America should now follow Britain’s example, Ferguson argued, neglecting to ask why it needed to make the modern world if Britain had already done such a great job. He agreed with the neocon Max Boot that the United States should re-create across Asia the ‘enlightened foreign administration once provided by self-confident Englishmen in jodhpurs and pith helmets’. ‘The work needs to begin, and swiftly,’ he wrote, ‘to encourage American students at the country’s leading universities to think more seriously about careers overseas.’
Ferguson’s proposed ‘Anglobalisation’ of the world was little more than an updated version of American ‘modernisation theory’, first proposed as an alternative to Communism during the Cold War, and now married to revolutionary violence of the kind for which Communist regimes had been reviled. It makes for melancholy reading in 2011. But in the first heady year of the global war on terror, easy victories over the ragtag army of the Taliban ignited megalomaniacal fantasies about the ‘Rest’ across a broad ideological spectrum in Anglo-America, from Ann Coulter arguing that ‘we should invade their countries, kill their leaders and convert them to Christianity’ to the unctuous ‘Empire-Lite’ of Michael Ignatieff and the ‘liberal imperialism’ peddled by Robert Cooper, one of Blair’s fly-by-night gurus. ‘Islamofascism’ seemed as evil as Nazism, Saddam Hussein was another Hitler, a generation-long battle loomed, and invocations of Winston Churchill – ‘the greatest’, according to Ferguson, ‘of all Anglo-Americans’, his resolute defence of English-speaking peoples commemorated by a bust in the Bush White House – seemed to stiffen spines all across the Eastern Seaboard.

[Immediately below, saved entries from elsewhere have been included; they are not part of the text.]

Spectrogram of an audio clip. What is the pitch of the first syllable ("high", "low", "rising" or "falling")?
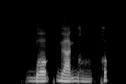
rising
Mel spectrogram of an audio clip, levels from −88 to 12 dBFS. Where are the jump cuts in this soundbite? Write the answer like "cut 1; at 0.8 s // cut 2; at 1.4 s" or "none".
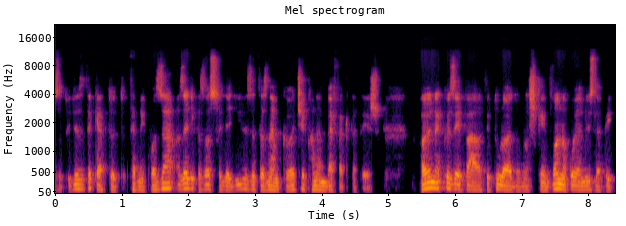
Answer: none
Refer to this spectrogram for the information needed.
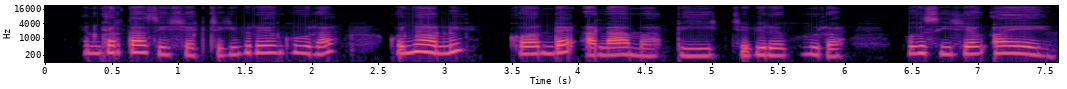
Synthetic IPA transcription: e˦nkɛ˦rta˦si˨ʃe˨k̚t͡ʃe˨ki˦bi˦ɾe˦ŋɡu˦ɾa˦ | ko˦ɲɔ˦li˦ | kʰɔ˦ndɛ˦ʔa˨la˦ma˨pik̚t͡ʃe˨bi˦ɾe˨ku˦ɾa˨ | po˦ki˦si˦ʃe˦ka˦e˦in

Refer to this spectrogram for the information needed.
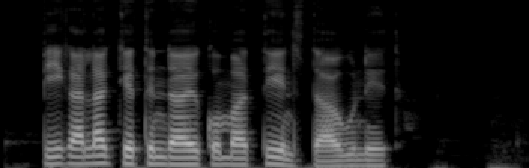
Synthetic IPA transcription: pi˦ka˧la˦k̚t͡ʃe˦t̪ɨ˦nda˦wi˦ko˦ma˦t̪i˦˨nst̪a˨ɡu˦ne˦t̪

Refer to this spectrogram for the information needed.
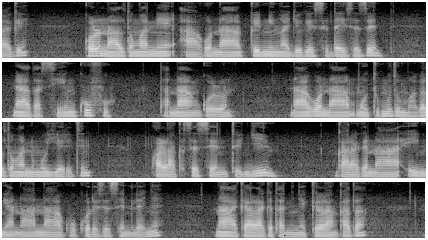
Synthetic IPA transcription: a˨k̬ɪ˦ | kɔ˦lo˦naː˨˦ltʊ˦ŋa˦nɪ˦a˨ko˦naː˨˦ke˦ni˦ŋa˨d͡ʒo˦ke˦sɪ˦da˦i˨sɛ˦s̬e˦n | nɛ˦a˨ta˨sḭ˦ŋku˦fu˨ | ta̰˨naː˦ŋko˨lo˦n | naː˨˦ko˦naː˨˦mo˨tu˨mu˦tu˨ma˨kɪ˦ltʊ˦ŋa˦nɪ˦mo˨ja˨ɾi˨ti˦n | wa˨la˨ksɛ˦se˨nto˨d͡ʒi˦m | ŋka˨ɾa˨kɪ˦naː˨˦e˦nja˨naː˨˦naː˨kʊ˨ko˦ɾe˨s̬ɛ˦se˨nlɛ˨ɲɛ˦ | naː˦˨kɛ˦a˨la˨kɪ˦ta˨nɪ˨ɲɛ˨kɪ˦la˨ŋka˦ta˦

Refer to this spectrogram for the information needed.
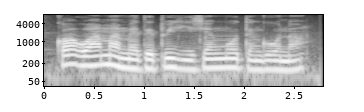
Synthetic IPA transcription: kɔ˦kwa˦ma˨me˨te˨twi˦d͡ʒi˨s̬je˦ŋ˦mo˦te˨ŋ˨ɡu˦˨na˦

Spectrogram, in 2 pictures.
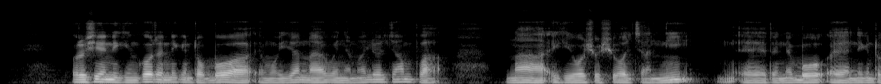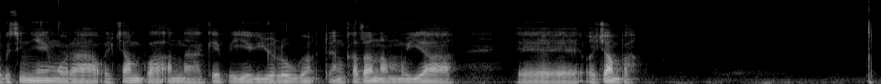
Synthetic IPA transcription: o˦ɾo˦ʃi˦e˦ni˨ki˨ŋɡo˦tɛ˨ne˦ki˨ntɔ˨bɔ˦a˨e˨mo˨ja˦na˨a˦wɛ˨ɲa˨ma˦li˦ɔ˦lt͡ʃa˦mpa˨ | na˦ḛ˦ki˨wo˦ʃo˨ʃɔ˨lt͡ʃa˨ni˦˨ | tɛ˨nɛ˦bo˦ʔɛ˨ne˦ki˨ntɔ˨ki˦si˦nɛ˦ŋɔ˨ɾa˨ɔ̰˨lt͡ʃa˦mpa˨a̰˨˦na˨kɛ˦pe˨je˦ki˨jo˨lo˦tɛ˨ŋka˦ta˦na˨mu˨ja˦ | ɛ˨ɔ̰˨lt͡ʃa˦mpa˨

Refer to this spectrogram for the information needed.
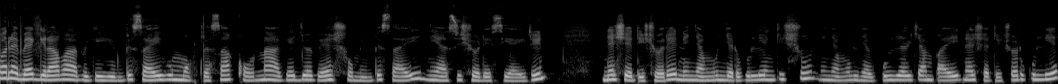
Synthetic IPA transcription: ɔ˦ɾɛ˨βɛ˦ɡɪ˨ɾa˦βa˦pi˨ki˨ki˨mbi˦sa˨i˦ku˦mɔ˨ktɛ˨sa˦kɔ˨na˦˨kɛ˦ʄɔ˦pɛ˨˦ʃɔ˨mi˨mbi˦sa˨i˦ni˦a˨si˦ʃɔ˨ɾɛ˨si˨a˨i˨ɾi˦n | nɛ˦ʃɛ˨ti˨ʃɔ˨ɾɛ˦ni˦ɲa˨ŋɡu˦ɲɛ˨ɾku˦li˦ɛ˦ŋɡi˦ʃu˦ni˦ɲa˨ŋɡu˦lɲɛ˨ɾku˦ljɛ˦lt͡ʃa˦mba˨i˦nɛ˦ʃɛ˨ti˨t͡ʃɔ˦ɾku˦ljɛ˦

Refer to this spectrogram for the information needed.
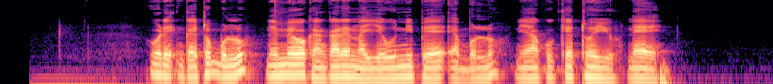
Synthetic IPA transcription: o˦ɾɛ˨ŋ˨ɡa˨i˨tɔ˦bo˨lo˦nɛ˦me˦ɔ˦kɛ˨ŋɡa˦ɾɛ˦na˨je˨u˦ni˦pɛ˨˦ʔɛ˨bo˨lo˦nɪ˨a˦ku˦kɛ˦tɔ˦ju˨nɛ˦ɛ˨

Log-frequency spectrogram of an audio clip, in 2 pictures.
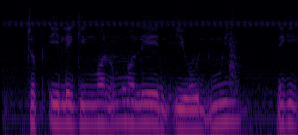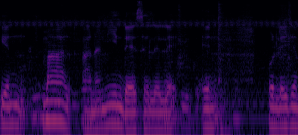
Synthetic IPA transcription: t͡ʃo˦pi˦le˦ɡi˦ŋɔ˦lŋɔ˦le˦ni˨wu˨nŋwi˦ɲ | ne˦ɡi˦ɡe˦nma˦˨la˨na˨ni˦ndɛ˨sɛ˨le˨lḛ˨e˦n | o˨le˦d͡ʒe˦

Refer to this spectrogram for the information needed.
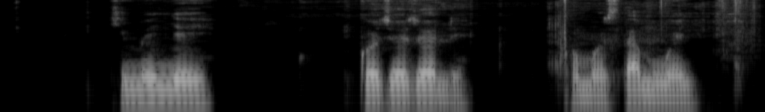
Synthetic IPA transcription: ki˨me˦ɲe˦j | kɔ˦d͡ʒɔ˦d͡ʒɔ˦le˨ | kɔ˨mɔ˨sta˦mŋwɛ˦ɲ

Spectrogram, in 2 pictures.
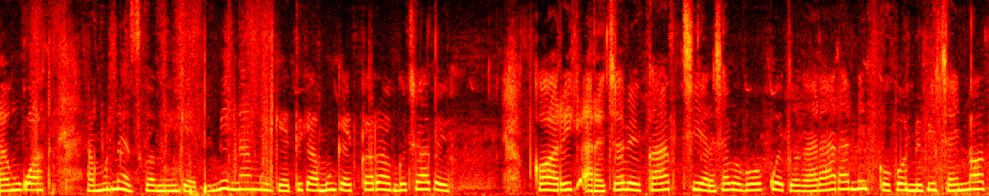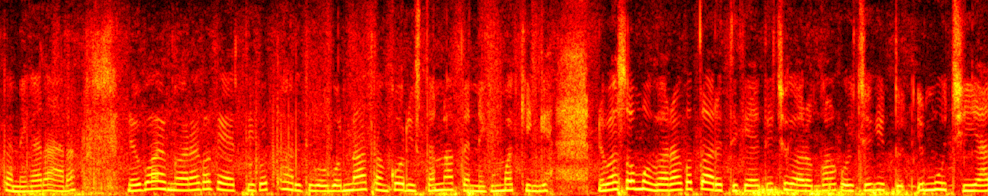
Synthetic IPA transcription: a˦ŋɡwa˦ta˨mu˦ne˨si̥˦kɔ˨mi˨ŋɡɛ˨ti˨mi˦na˦mu˨ŋɡɛ˨ti˦ka˨mu˦ŋɡe˨tkɔ˦ɾɔ˦ŋɡo˦t͡ʃa˦pɛ˨ | kɔ˦ɾi˦ka˨ɾa˨t͡ʃa˦pe˨ka˦pt͡ʃi˦a˨ɾa˨t͡ʃa˦pe˨ko˦kwe˦tkɔ˨ka˨ɾa˦ɾa˦ni˦pko˨ko˦ni˨pi˦t͡ʃa˦inɔ˦ta˨nɛ˨ka˨ɾa˦˨ɾa˦ne˨kɔ˦ŋɡɔ˨ɾa˦ko˦kɛ˨ti˨ko˦tɔ˦ɾi˨ti˨ko˨ko˨nɔ˦ta˨ŋko˦ɾi˨sta˦nɔ˦ta˨ne˨ki˦mwa˦ki˨ŋɡɛ˦ne˨βa˦so˦mo˨kɔ˨ɾa˦ko˦tɔ˦ɾi˨ti˨kɛ˨ti˦t͡ʃi˦kɔ˨ɾɔ˨ŋɡa˦ko˨i˨t͡ʃe˦ki˦tu˨ti˦mu˦t͡ʃi˦ja˦

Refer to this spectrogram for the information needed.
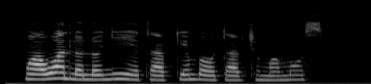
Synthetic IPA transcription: mwa˨wa˦nlɔ˨lɔ˨ɲi˦jɛ˨ta˨p̚ke˦mba˨ɔ˨ta˨bt͡ʃʊ˨ma˨mɔ˦s

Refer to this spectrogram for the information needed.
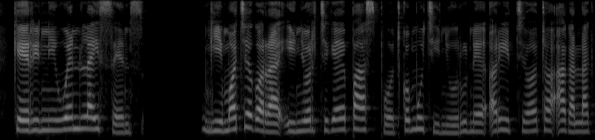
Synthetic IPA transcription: ke˨ɾi˨ni˨we˦nla˦ɪ˦sɛ˨ns | ŋɡi˨mɔ˦t͡ʃɪ˦kɔ˨ɾa˨ʔi˨ɲo˦rt͡ʃɪ˦ɡɛ˦pa˦spɔ˨tko˦mu˦t͡ʃi˨ɲo˨ɾu˦ne˦ʔɔ˦ɾɪ˦tjɔ˦tɔ˦ʔa˦ka˨la˦k

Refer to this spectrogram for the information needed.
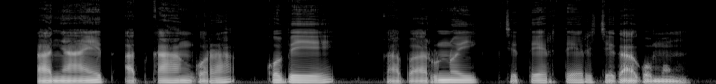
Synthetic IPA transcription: ka˨ɲa˨e˦ta˨tka˦ŋɡɔ˨ɾa | ko˦be˦ | ka˨pa˨ɾʔu˦no˦i˦k̚ | t͡ʃe˨tɛ˦ɾtɛ˦ɾt͡ʃe˨ka̰ɡo˨mo˨ŋ

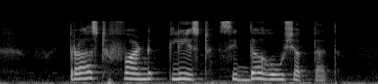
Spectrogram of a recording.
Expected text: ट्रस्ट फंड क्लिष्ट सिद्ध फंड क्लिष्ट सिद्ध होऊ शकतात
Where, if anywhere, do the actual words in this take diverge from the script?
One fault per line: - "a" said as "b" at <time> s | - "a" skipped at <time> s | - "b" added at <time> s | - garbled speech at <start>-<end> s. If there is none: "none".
- "फंड क्लिष्ट सिद्ध" skipped at 2.5 s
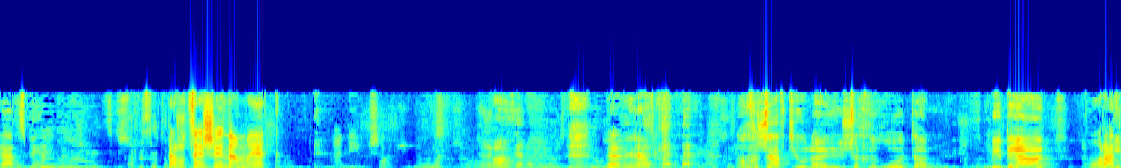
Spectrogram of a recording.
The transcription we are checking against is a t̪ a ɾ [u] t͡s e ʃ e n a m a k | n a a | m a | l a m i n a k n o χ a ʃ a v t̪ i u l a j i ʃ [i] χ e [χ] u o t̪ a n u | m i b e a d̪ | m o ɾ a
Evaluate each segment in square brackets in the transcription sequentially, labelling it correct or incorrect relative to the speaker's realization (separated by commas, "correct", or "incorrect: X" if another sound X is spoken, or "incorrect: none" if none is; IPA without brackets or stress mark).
incorrect: o, incorrect: a, incorrect: ʁ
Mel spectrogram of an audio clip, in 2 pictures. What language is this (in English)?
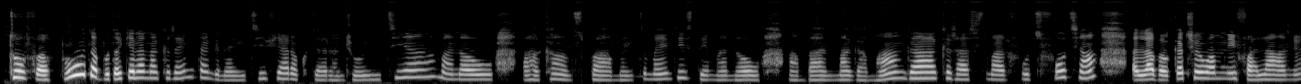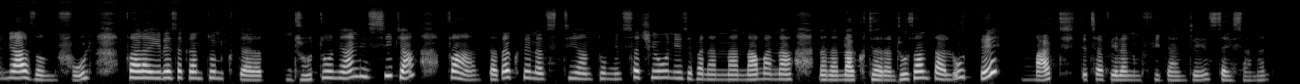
Malagasy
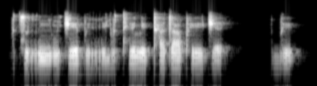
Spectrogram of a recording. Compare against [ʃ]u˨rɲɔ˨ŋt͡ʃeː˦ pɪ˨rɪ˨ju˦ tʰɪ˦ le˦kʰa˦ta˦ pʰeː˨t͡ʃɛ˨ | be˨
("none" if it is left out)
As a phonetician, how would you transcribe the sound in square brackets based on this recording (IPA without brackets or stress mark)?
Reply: t͡s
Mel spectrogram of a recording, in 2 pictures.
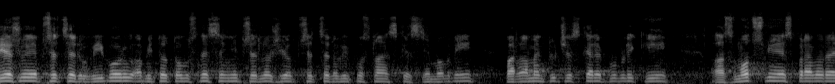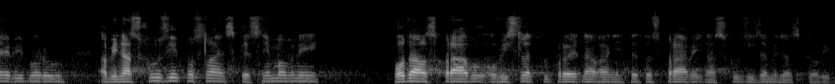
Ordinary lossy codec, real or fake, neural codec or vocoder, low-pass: Opus, 16 kbps; fake; vocoder, 22.05 kHz, 80 mel bands, Vocos; 9.9 kHz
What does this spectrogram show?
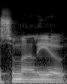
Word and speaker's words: sommelier: The way to say it is sommelier, and if you can say the word so, and you can say the word yeah, and you hold the L, so you go sommelier. Okay, can you do that? Sommelier. Okay. In New Zealand we might say sommelier, and that's fine, but I like to say it the American way, sommelier. And just hold the L a little bit is all you need to do.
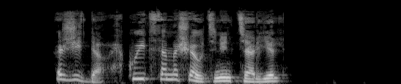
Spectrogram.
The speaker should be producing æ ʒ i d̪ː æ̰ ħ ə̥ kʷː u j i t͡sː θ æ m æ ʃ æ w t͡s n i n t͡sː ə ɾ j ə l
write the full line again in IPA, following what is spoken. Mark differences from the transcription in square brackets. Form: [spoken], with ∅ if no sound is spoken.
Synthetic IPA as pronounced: æ ʒ i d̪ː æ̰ ħ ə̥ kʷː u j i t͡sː θ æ m æ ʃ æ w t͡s n i n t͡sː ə ɾ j ə l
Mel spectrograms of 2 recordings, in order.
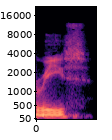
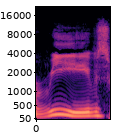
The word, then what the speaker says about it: Reeve: you're an today correction my pop says Christopher Reeves with an S at the end but it's actually just Christopher reev the actor that played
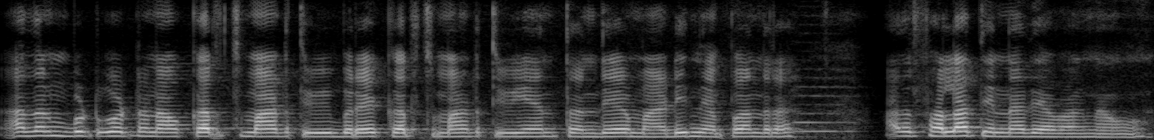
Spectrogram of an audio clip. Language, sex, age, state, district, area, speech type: Kannada, female, 30-45, Karnataka, Koppal, rural, spontaneous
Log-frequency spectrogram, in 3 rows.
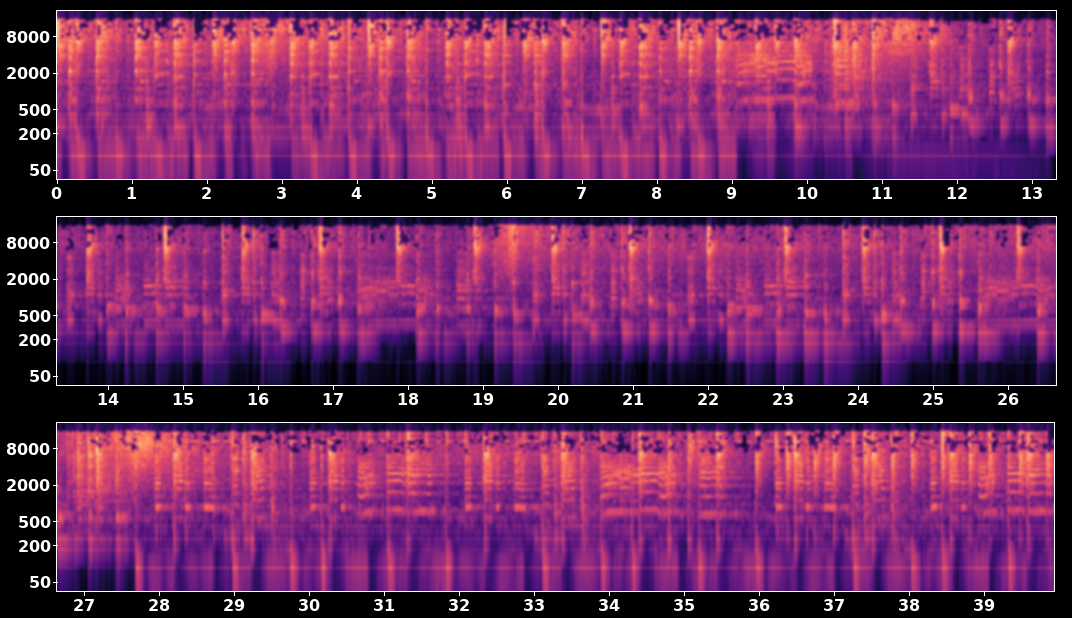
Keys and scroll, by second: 34.6 ctrl+g.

The reception a writer receives in a favourable political context can be the making of him. This applies particularly well to Ferguson, whose books are known less for their original scholarly contribution than for containing some provocative counterfactuals. In Britain, his bluster about the white man’s burden, though largely ignored by academic historians, gained substance from a general rightward shift in political and cultural discourse, which made it imperative for such apostles of public opinion as Andrew Marr to treat Ferguson with reverence. But his apotheosis came in the United States, where – backed by the prestige of Oxbridge and, more important, a successful television series – he became a wise Greek counsellor to many aspiring Romans. He did not have to renounce long-held principles to be elevated to a professorship at Harvard, primetime punditry on CNN and Fox, and high-altitude wonkfests at Davos and Aspen. He quickly and frictionlessly became the most conspicuous refugee from post-imperial Britain to cheerlead Washington’s (and New York’s) consensus.